Sloth also doesn't have to be about laziness. It can be expressed as a resistance to change. I suspect hundreds of Night Elves will rebel against their brethren who have taken up Arcane magic, and not all of them because of the harsh lessons learned by the Sindorei. Some will simply feel the winds of change blowing across Kalimdor, and want no part of altering their lifestyle.
Wrath is so easy to roleplay, I almost feel like I shouldn't write about it. A quick-to-anger warrior who rattles his sword at the slightest provocation, or a harsh paladin who lays violent judgements at the slightest hint of vice. A betrayed lover who seeks revenge on the one who done-her-wrong. The opportunities are pretty limitless on how to portray a character whose primary sin is Wrath.
My favorite Envy story actually came from someone roleplaying in a raid. As the group of twenty-five crusaders cruised up to Kel'Thuzad, the mood was fairly tense. Everyone was excited. As the fight started, the death knight in our group licked his lips.
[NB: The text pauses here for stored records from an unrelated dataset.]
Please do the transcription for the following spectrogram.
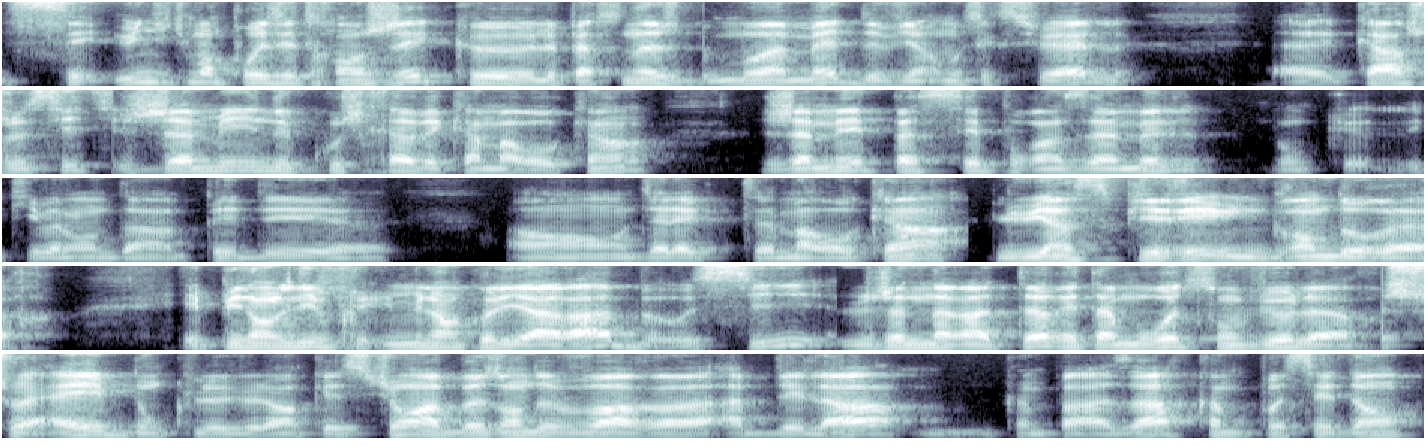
c'est uniquement pour les étrangers que le personnage de Mohamed devient homosexuel, euh, car je cite, jamais il ne coucherait avec un Marocain, jamais passé pour un zamel, donc l'équivalent d'un PD en dialecte marocain, lui inspirait une grande horreur. Et puis dans le livre Une mélancolie arabe aussi, le jeune narrateur est amoureux de son violeur. Shuaib, donc le violeur en question, a besoin de voir euh, Abdella, comme par hasard, comme possédant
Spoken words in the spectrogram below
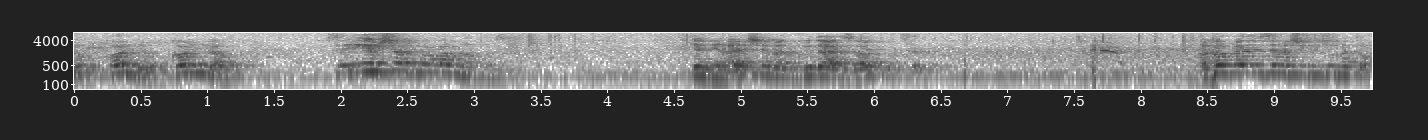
יום, כל יום, כל יום, זה אי אפשר כבר לעמוד בזה. כן, נראה שבנקודה הזאת הוא קצת... הכל פנים זה מה שכתוב בתורה.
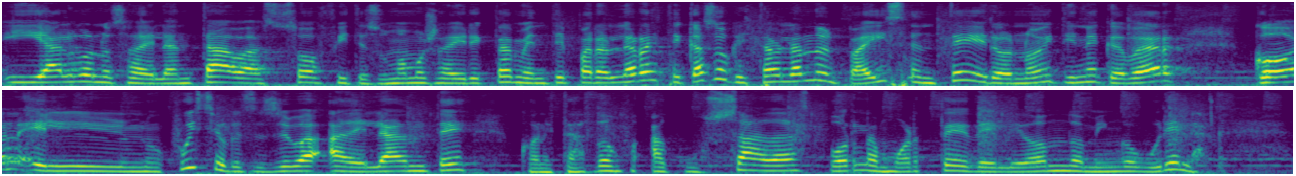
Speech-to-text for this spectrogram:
Y algo nos adelantaba, Sofi, te sumamos ya directamente, para hablar de este caso que está hablando el país entero, ¿no? Y tiene que ver con el juicio que se lleva adelante con estas dos acusadas por la muerte de León Domingo Burela.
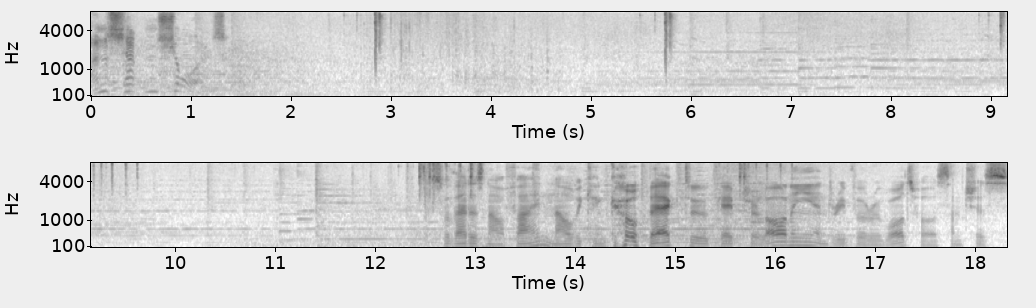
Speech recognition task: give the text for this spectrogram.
Uncertain shores. So that is now fine. Now we can go back to Cape Trelawney and reap the rewards for sumptuous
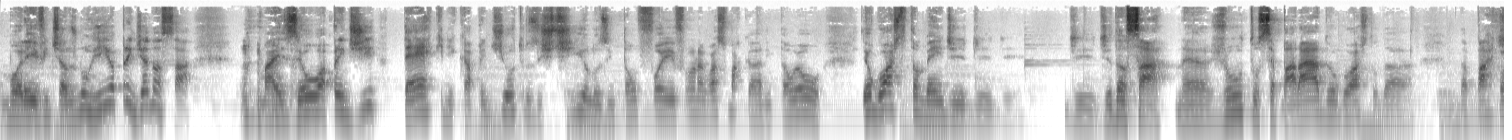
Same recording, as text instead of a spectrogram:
morei 20 anos no Rio, aprendi a dançar. Mas eu aprendi técnica, aprendi outros estilos, então foi, foi um negócio bacana. Então eu, eu gosto também de, de, de, de, de dançar, né? Junto, separado, eu gosto da, da parte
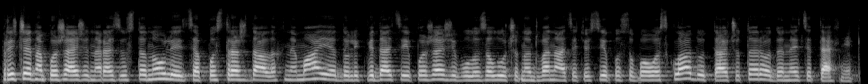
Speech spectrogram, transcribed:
Причина пожежі наразі встановлюється, постраждалих немає. До ліквідації пожежі було залучено 12 осіб особового складу та 4 одиниці техніки.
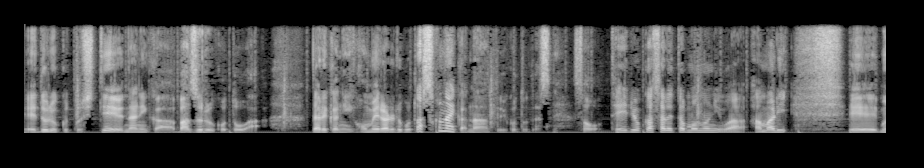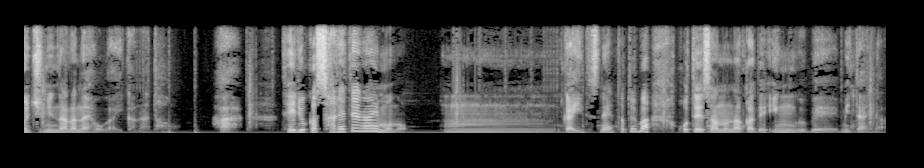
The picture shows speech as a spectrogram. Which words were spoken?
えー、努力として何かバズることは、誰かに褒められることは少ないかなということですね。そう。定量化されたものにはあまり、えー、夢中にならない方がいいかなと。はい。定量化されてないもの、うーん、がいいですね。例えば、固定さんの中でイングベイみたいな、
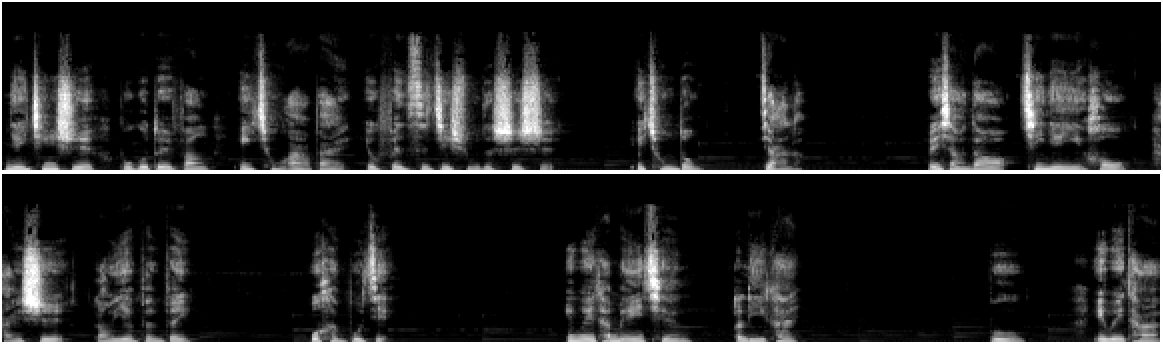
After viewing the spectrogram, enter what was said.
年轻时不顾对方一穷二白又愤世嫉俗的事实，一冲动嫁了。没想到七年以后还是劳燕分飞。我很不解，因为他没钱而离开？不，因为他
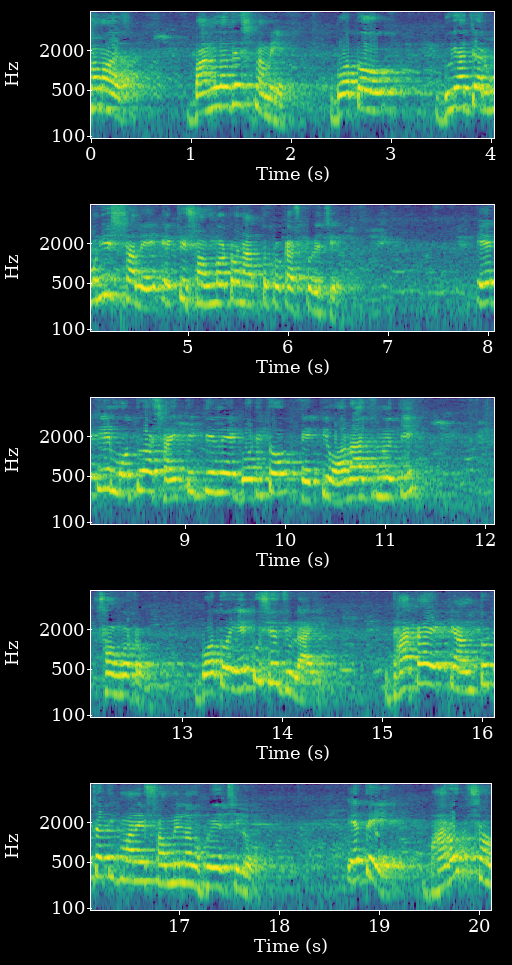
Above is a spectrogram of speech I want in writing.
সমাজ বাংলাদেশ নামে গত দুই হাজার উনিশ সালে একটি সংগঠন আত্মপ্রকাশ করেছে। এটি মতুয়া সাহিত্যিক দিনে গঠিত একটি অরাজনৈতিক সংগঠন। গত একুশে জুলাই ঢাকায় একটি আন্তর্জাতিক মানের সম্মেলন হয়েছিল। এতে ভারত সহ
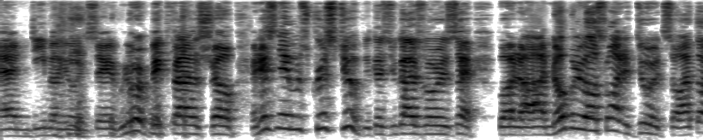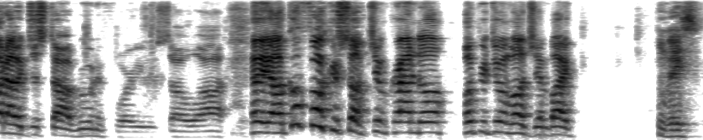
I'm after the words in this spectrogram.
and email you and say we were a big fan of the show, and his name is Chris too, because you guys always say, but uh, nobody else wanted to do it, so I thought I would just uh, ruin it for you. So uh, hey, uh, go fuck yourself, Jim Crandall. Hope you're doing well, Jim. Bye." Nice.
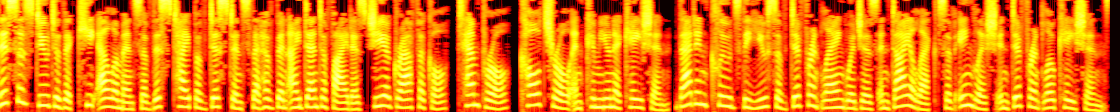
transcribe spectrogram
This is due to the key elements of this type of distance that have been identified as geographical, temporal, cultural and communication that includes the use of different languages and dialects of English in different locations.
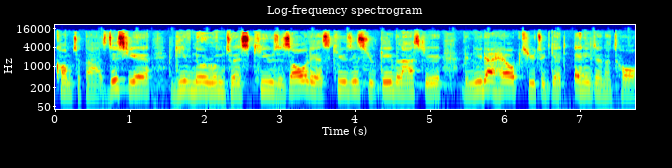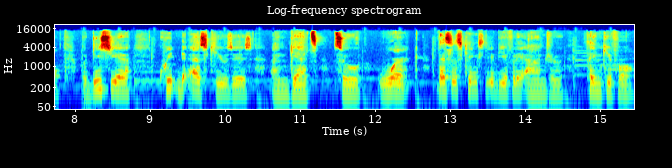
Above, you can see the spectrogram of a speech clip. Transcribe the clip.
come to pass. This year, give no room to excuses. All the excuses you gave last year, they neither helped you to get anything at all. But this year, quit the excuses and get to work. This is Kingsley Beautifully Andrew. Thank you for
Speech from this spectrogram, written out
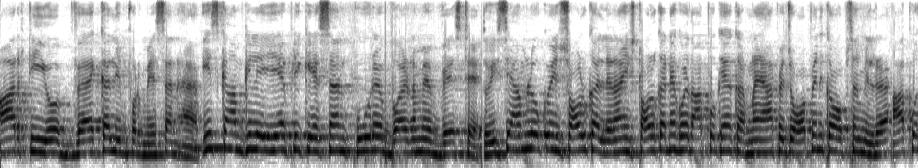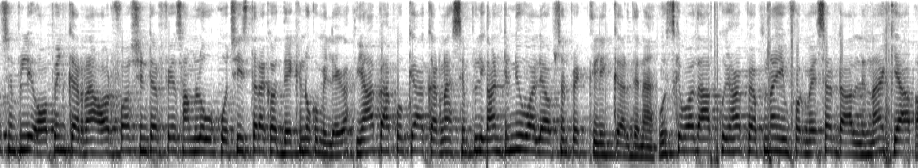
R T O vehicle information app इस काम के लिए ये एप्लीकेशन पूरे वर्ल्ड में बेस्ट है। तो इसे हम लोग को इंस्टॉल कर लेना इंस्टॉल करने के बाद आपको क्या करना है? यहाँ पे जो ओपन का ऑप्शन मिल रहा है, आपको सिंपली ओपन करना है और फ़र्स्ट इंटरफेस हम लोग को कुछ इस तरह का देखने को मिलेगा। यहाँ पे आपको क्या करना है? सिंपली कंटिन्यू वाले ऑप्शन पे क्लिक कर देना है। उसके बाद आपको यहाँ पे अपना इन्फॉर्मेशन डाल लेना है कि आप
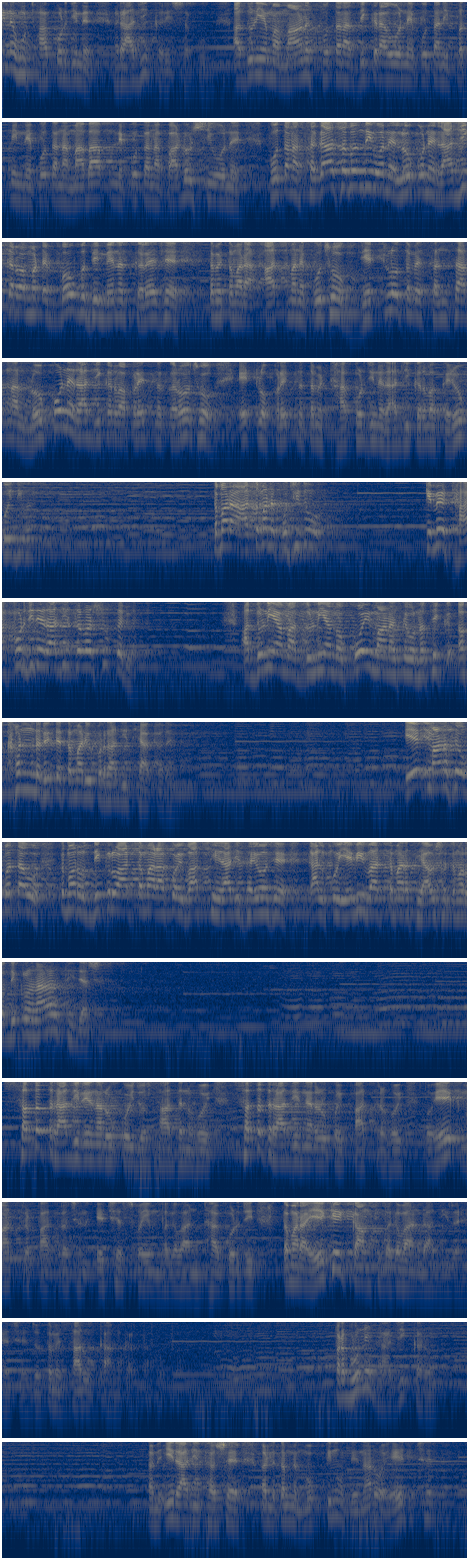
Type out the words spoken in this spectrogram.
કરીને હું ઠાકોરજીને રાજી કરી શકું. આ દુનિયામાં માણસ પોતાના દીકરાઓને, પોતાની પત્નીને, પોતાના મા બાપને પોતાના પાડોશીઓને, પોતાના સગા સંબંધીઓને લોકોને રાજી કરવા માટે બહુ બધી મહેનત કરે છે. તમે તમારા આત્માને પૂછો, જેટલો તમે સંસારના લોકોને રાજી કરવા પ્રયત્ન કરો છો, એટલો પ્રયત્ન તમે ઠાકોરજીને રાજી કરવા કર્યો કોઈ દિવસ? તમારા આત્માને પૂછી દો કે મેં ઠાકોરજીને રાજી કરવા શું કર્યું? આ દુનિયામાં દુનિયાનો કોઈ માણસ એવો નથી અખંડ રીતે તમારી ઉપર રાજી થયા કરે. એક માણસ એવો બતાવો, તમારો દીકરો આજ તમારા કોઈ વાતથી રાજી થયો છે, કાલ કોઈ એવી વાત તમારાથી આવશે, તમારો દીકરો નારાજ થઈ જશે. સતત રાજી રહેનારું કોઈ જો સાધન હોય, સતત રાજી રહેનારું કોઈ પાત્ર હોય, તો એકમાત્ર પાત્ર છે ને, એ છે સ્વયં ભગવાન ઠાકોરજી. તમારા એક એક કામથી ભગવાન રાજી રહે છે, જો તમે સારું કામ કરતા હો. પ્રભુને રાજી કરો. અને એ રાજી થશે એટલે તમને મુક્તિનો દેનારો એ જ છે.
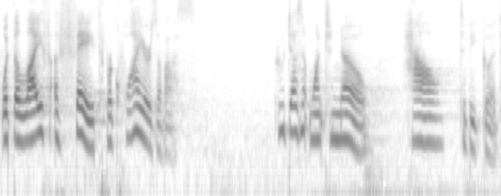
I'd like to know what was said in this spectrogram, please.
what the life of faith requires of us? Who doesn't want to know how to be good?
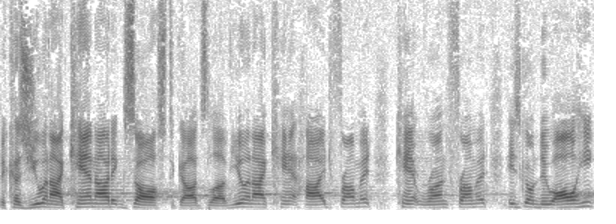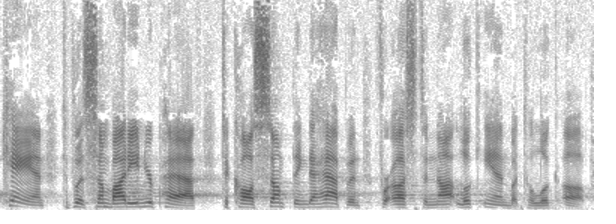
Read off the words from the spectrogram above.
Because you and I cannot exhaust God's love. You and I can't hide from it, can't run from it. He's going to do all He can to put somebody in your path to cause something to happen for us to not look in, but to look up.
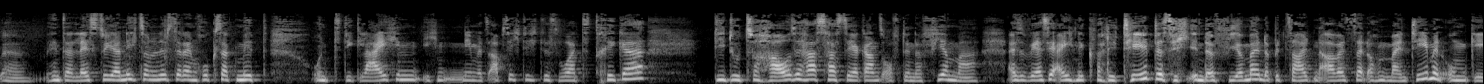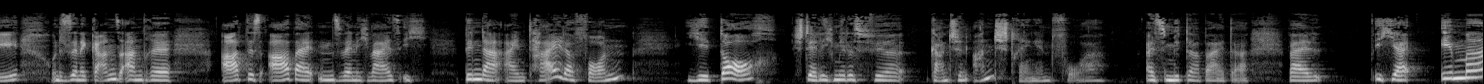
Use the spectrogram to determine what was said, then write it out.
Äh, hinterlässt du ja nicht, sondern nimmst dir deinen Rucksack mit. Und die gleichen, ich nehme jetzt absichtlich das Wort Trigger, die du zu Hause hast, hast du ja ganz oft in der Firma. Also wäre es ja eigentlich eine Qualität, dass ich in der Firma, in der bezahlten Arbeitszeit auch mit meinen Themen umgehe. Und es ist eine ganz andere Art des Arbeitens, wenn ich weiß, ich bin da ein Teil davon. Jedoch stelle ich mir das für ganz schön anstrengend vor als Mitarbeiter, weil ich ja immer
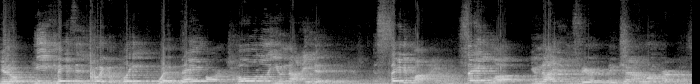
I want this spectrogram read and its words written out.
you know, he makes his joy complete when they are totally united. The same mind, same love, united in spirit, intent on one purpose.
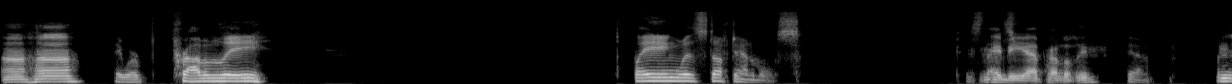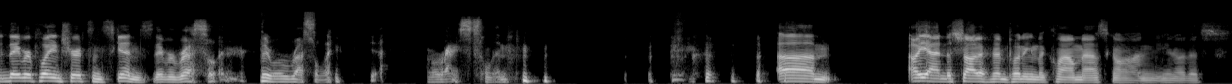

Sweat was forming along his forehead. The player was doing a great job roleplaying the character's obvious excitement.
The priest (during a brief lull) asked about the death knight's problem. "The weapon," the death knight answered. "The Betrayer is nearly mine."
The loot rules were an out of character mechanic, but there was some general hand-waving and fanwanking about it still being kind of in character. Ultimately, it turned out someone else got the Betrayer of Humanity that happened to drop. Out of character, everyone congratulated the winner.
In character, though, the death knight lost his bloody mind, and immediately tried to attack and kill the weapon's new wielder. The entire raid group was shocked and appalled, and peeled the death knight from his aghast victim. The death knight's only excuse was that the winner (a paladin) already seemed to have everything in the world, and it was unrighteous that he would have the Betrayer as well.
While it's a specific example, it's still my favorite Envy story in the game.
Pride is all around us. It's constantly messing with us. Every character probably struggles with Pride, to some extent. But to really embody and roleplay the flaw of Pride is to play a character with deep self-esteem issues. It's to struggle with the idea that you're constantly trying to make up for some inadequacy, or constantly trying to improve yourself. Ironically, I tend to play fairly humble characters, mostly because I prefer to watch other people do their thing. And isn't that very much its own version of pride?
Of course, sometimes it seems like every blood elf is a Pride Elf. It's just kind of the nature of the beast.
What about you? Have you ever tried to roleplay a character based on the Deady Sins? Do you think that it's something you might try?
All the World's a Stage is your source for roleplaying ideas, innovations, and ironies. You might wonder what it's like to sacrifice spells for the story, or to totally immerse yourself in your roleplaying, or even how to RP on a non-RP server!
Filed under: All the World's a Stage (Roleplaying)